See studies by L. Engel (1967), D. Ewen (rev. ed. 1970), A. Wilder (1972), and S. Green (1971, repr. 1982); E. Mordden, The Hollywood Musical (1981) and his many volumes on the Broadway musical; M. Gottfried, Broadway Musicals (1979); B. Rosenberg and E. Harburg, The Broadway Musical (1992); R. Barrios, A Song in the Dark (1995); M. Steyn, Broadway Babies Say Goodnight (1999); L. Stempel, Showtime (2010); J. Viertel, The Secret Life of the American Musical (2016); W. A. Everett and P. R. Laird, ed., The Cambridge Companion to the Musical (2002).

References in classic literature ?
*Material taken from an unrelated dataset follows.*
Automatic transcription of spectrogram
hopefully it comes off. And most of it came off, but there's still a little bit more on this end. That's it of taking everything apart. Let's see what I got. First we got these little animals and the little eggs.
On the second morning, about eleven o'clock, the king himself in person, attended by his nobility, courtiers, and officers, having prepared all their musical instruments, played on them for three hours without intermission, so that I was quite stunned with the noise; neither could I possibly guess the meaning, till my tutor informed me.
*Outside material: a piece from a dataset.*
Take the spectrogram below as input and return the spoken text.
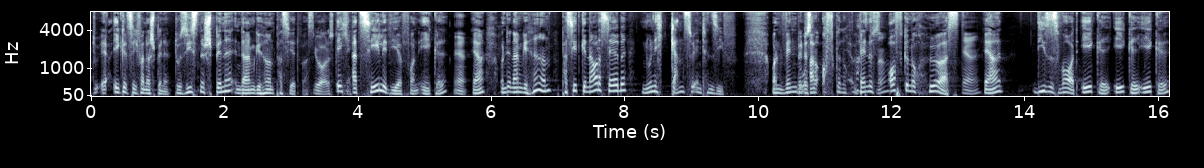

He was so deeply impressed by the progress made by these pupils, and by the pathos of their dumbness, that when he arrived in Canada he was in doubt as to which of these two tasks was the more important--the teaching of deaf-mutes or the invention of a musical telegraph.
my very laugh is musical, I know," interrupted Maria; "but then it is often shockingly out of time.
Besides the sticks and the drums, there are no other musical instruments among the Typees, except one which might appropriately be denominated a nasal flute.
The Bellman perceived that their spirits were low, And repeated in musical tone Some jokes he had kept for a season of woe-- But the crew would do nothing but groan.
No doubt I am neither artistic nor literary nor intellectual nor musical, but I cannot help the drawing-room furniture; your father bought it and we must put up with it, will Cecil kindly remember.
My mother wants you to carry on their musical education.
Conservatives cherished it for being small and inconvenient, and thus keeping out the "new people" whom New York was beginning to dread and yet be drawn to; and the sentimental clung to it for its historic associations, and the musical for its excellent acoustics, always so problematic a quality in halls built for the hearing of music.
But what satisfaction will the nature of the animal be to me when the animal shall have tempted my Mat away from the musical business to New Zealand or Australey?
The steamer will be provided with every necessary comfort, including library and musical instruments.
The slang men, not a very musical race, still clung to the goat's horn trumpet and the Gothic rubebbe of the twelfth century.
Philip was a very cultured young man, and he looked upon musical comedy with scorn.